- RECORDS FOR THIS TASK
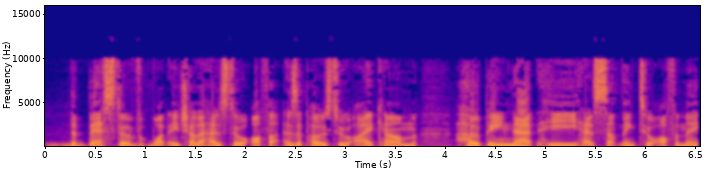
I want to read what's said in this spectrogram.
the best of what each other has to offer, as opposed to I come hoping that he has something to offer me.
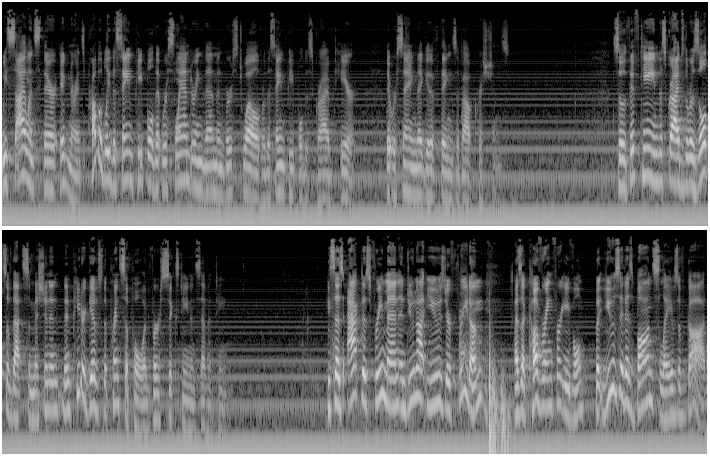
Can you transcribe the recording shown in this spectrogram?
We silence their ignorance. Probably the same people that were slandering them in verse 12 are the same people described here that were saying negative things about Christians. So 15 describes the results of that submission, and then Peter gives the principle in verse 16 and 17. He says, Act as free men and do not use your freedom as a covering for evil, but use it as bond slaves of God.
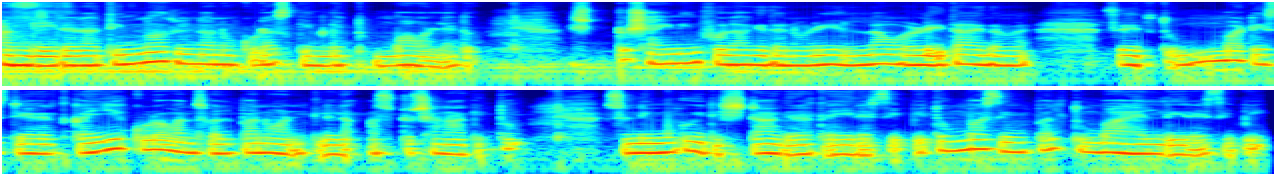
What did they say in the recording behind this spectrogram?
ಹಾಗೆ ಇದನ್ನು ತಿನ್ನೋದ್ರಿಂದನೂ ಕೂಡ ಸ್ಕಿನ್ಗೆ ತುಂಬ ಒಳ್ಳೆಯದು ಎಷ್ಟು ಶೈನಿಂಗ್ ಫುಲ್ ಆಗಿದೆ ನೋಡಿ, ಎಲ್ಲ ಹೊಳಿತಾ ಇದ್ದಾವೆ ಸೊ, ಇದು ತುಂಬ ಟೇಸ್ಟಿಯಾಗಿರುತ್ತೆ ಕೈಗೆ ಕೂಡ ಒಂದು ಸ್ವಲ್ಪನೂ ಅಂಟಲಿಲ್ಲ. ಅಷ್ಟು ಚೆನ್ನಾಗಿತ್ತು. ಸೊ, ನಿಮಗೂ ಇದು ಇಷ್ಟ ಆಗಿರುತ್ತೆ ಈ ರೆಸಿಪಿ. ತುಂಬ ಸಿಂಪಲ್, ತುಂಬ ಹೆಲ್ದಿ ರೆಸಿಪಿ.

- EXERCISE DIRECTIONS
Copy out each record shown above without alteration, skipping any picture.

- REPLY TO THE TASK
I want to read what's said in this spectrogram.
the best of what each other has to offer, as opposed to I come hoping that he has something to offer me.
Can you transcribe the recording shown in this spectrogram?
We silence their ignorance. Probably the same people that were slandering them in verse 12 are the same people described here that were saying negative things about Christians. So 15 describes the results of that submission, and then Peter gives the principle in verse 16 and 17. He says, Act as free men and do not use your freedom as a covering for evil, but use it as bond slaves of God.
What did they say in the recording behind this spectrogram?
ಹಾಗೆ ಇದನ್ನು ತಿನ್ನೋದ್ರಿಂದನೂ ಕೂಡ ಸ್ಕಿನ್ಗೆ ತುಂಬ ಒಳ್ಳೆಯದು ಎಷ್ಟು ಶೈನಿಂಗ್ ಫುಲ್ ಆಗಿದೆ ನೋಡಿ, ಎಲ್ಲ ಹೊಳಿತಾ ಇದ್ದಾವೆ ಸೊ, ಇದು ತುಂಬ ಟೇಸ್ಟಿಯಾಗಿರುತ್ತೆ ಕೈಗೆ ಕೂಡ ಒಂದು ಸ್ವಲ್ಪನೂ ಅಂಟಲಿಲ್ಲ. ಅಷ್ಟು ಚೆನ್ನಾಗಿತ್ತು. ಸೊ, ನಿಮಗೂ ಇದು ಇಷ್ಟ ಆಗಿರುತ್ತೆ ಈ ರೆಸಿಪಿ. ತುಂಬ ಸಿಂಪಲ್, ತುಂಬ ಹೆಲ್ದಿ ರೆಸಿಪಿ.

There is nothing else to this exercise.